» **TASK INPUTS**
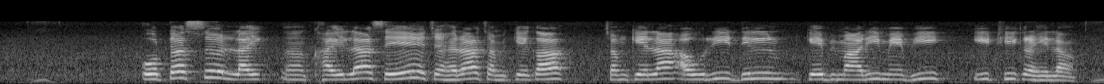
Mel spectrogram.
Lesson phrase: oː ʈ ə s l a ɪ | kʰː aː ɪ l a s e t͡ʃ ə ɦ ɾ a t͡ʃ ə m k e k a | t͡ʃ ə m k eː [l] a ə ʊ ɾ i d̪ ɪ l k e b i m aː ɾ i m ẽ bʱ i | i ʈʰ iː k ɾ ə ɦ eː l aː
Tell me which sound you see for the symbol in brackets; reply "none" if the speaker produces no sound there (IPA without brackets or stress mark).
l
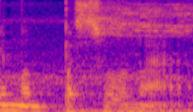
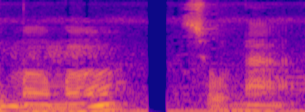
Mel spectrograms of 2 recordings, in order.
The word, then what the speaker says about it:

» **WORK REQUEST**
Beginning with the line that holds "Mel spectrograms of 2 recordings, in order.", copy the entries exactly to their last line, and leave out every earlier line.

» **TASK RESULT**
Mel spectrograms of 2 recordings, in order.
The word, then what the speaker says about it:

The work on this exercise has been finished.